### Assignment
Please copy exactly the lines from the first in the records through the line that contains "Spectrogram, levels from −96 to 4 dBFS.", but not the pictures.

### Records shown
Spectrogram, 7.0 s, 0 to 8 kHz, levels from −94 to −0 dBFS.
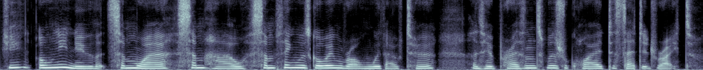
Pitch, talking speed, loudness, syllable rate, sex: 235 Hz, 180 wpm, -18 LUFS, 5.4 syllables/s, female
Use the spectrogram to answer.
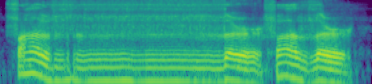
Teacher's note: If you've been pronouncing it unvoiced, now is the time for you to learn that father is voiced.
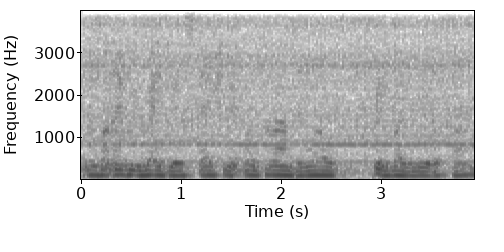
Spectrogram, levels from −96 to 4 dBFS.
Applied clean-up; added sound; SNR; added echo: none; Motorcycle / Engine; 13 dB; reverberation time 0.3 s.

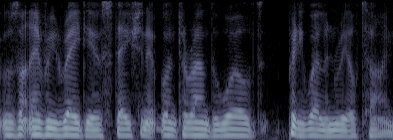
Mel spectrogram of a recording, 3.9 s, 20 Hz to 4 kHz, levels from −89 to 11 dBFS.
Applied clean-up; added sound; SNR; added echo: none; none; none; none.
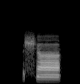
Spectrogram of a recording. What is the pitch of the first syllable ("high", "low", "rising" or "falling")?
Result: high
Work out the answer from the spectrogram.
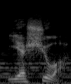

### Written solution
Spectrogram, 7.0 s, 0 to 8 kHz, levels from −94 to −0 dBFS.
Pitch, talking speed, loudness, syllable rate, sex: 235 Hz, 180 wpm, -18 LUFS, 5.4 syllables/s, female
Use the spectrogram to answer.
Teacher's note: If you've been pronouncing it unvoiced, now is the time for you to learn that father is voiced.
Spectrogram, levels from −96 to 4 dBFS.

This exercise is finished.